As Asimov points out, the secret directive to set up what would become the Manhattan Project came up for President Franklin D. Roosevelt's signature on Saturday, December 6, 1941 - and he did sign it. However, it being near the weekend, Roosevelt might easily have felt tired and postponed this particular signature until the next Monday - and in that case, since the Japanese surprise attack on Pearl Harbor happened on the following morning, Roosevelt might have been so busy as to forget all about it, in which case the Manhattan Project would never have come into being.
Asimov concludes: "What would have happened? Would Germany have gotten the bomb first? Would World War II have ended without the bomb and would the Soviet Union have gotten it first? Would no one ever have developed the bomb? You could write three different stories about three different consequences from this one little if of history - if Roosevelt had yawned and said I'll do it Monday".

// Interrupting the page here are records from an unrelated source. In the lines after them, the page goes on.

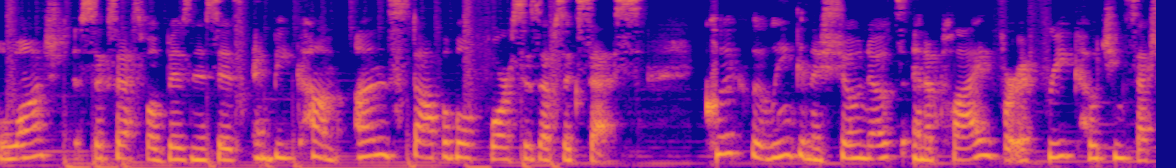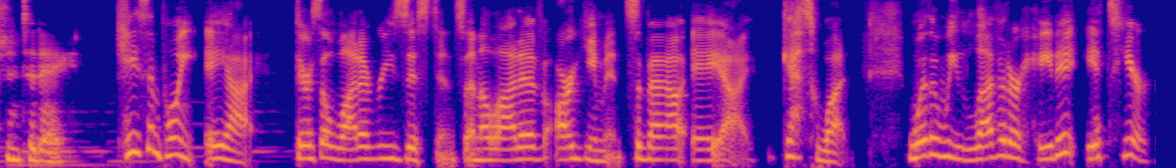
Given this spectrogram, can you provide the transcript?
launched successful businesses, and become unstoppable forces of success. Click the link in the show notes and apply for a free coaching session today. Case in point AI there's a lot of resistance and a lot of arguments about AI. Guess what? Whether we love it or hate it, it's here.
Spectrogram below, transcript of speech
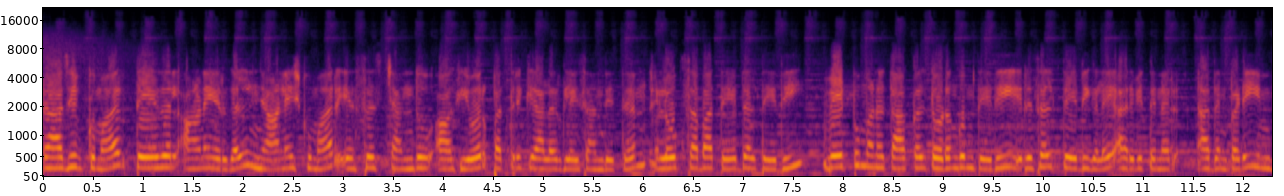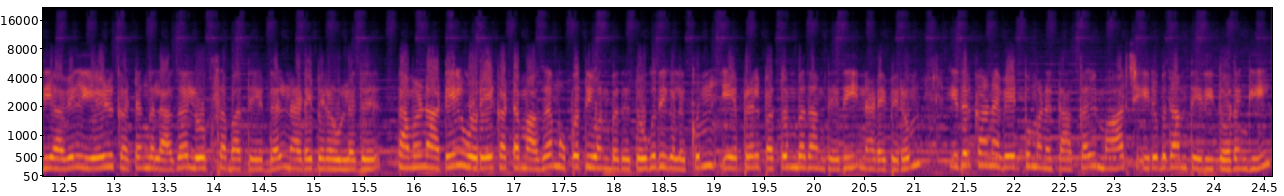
ராஜீவ்குமார் தேர்தல் ஆணையர்கள் ஞானேஷ்குமார் எஸ். எஸ். சந்து ஆகியோர் பத்திரிகையாளர்களை சந்தித்து லோக்சபா தேர்தல் தேதி வேட்புமனு தாக்கல் தொடங்கும் தேதி ரிசல்ட் தேதிகளை அறிவித்தனர். அதன்படி இந்தியாவில் ஏழு கட்டங்களாக லோக்சபா தேர்தல் நடைபெற உள்ளது. தமிழ்நாட்டில் ஒரே கட்டமாக முப்பத்தி ஒன்பது தொகுதிகளுக்கும் ஏப்ரல் பத்தொன்பதாம் தேதி நடைபெறும். இதற்கான வேட்புமனு தாக்கல் மார்ச் இருபதாம் தேதி தொடங்கி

In practice, neither Asimov himself nor Turtledove nor anybody else is known to have written any story based on this specific Point of Departure. The idea remains available to anyone wanting to take it up.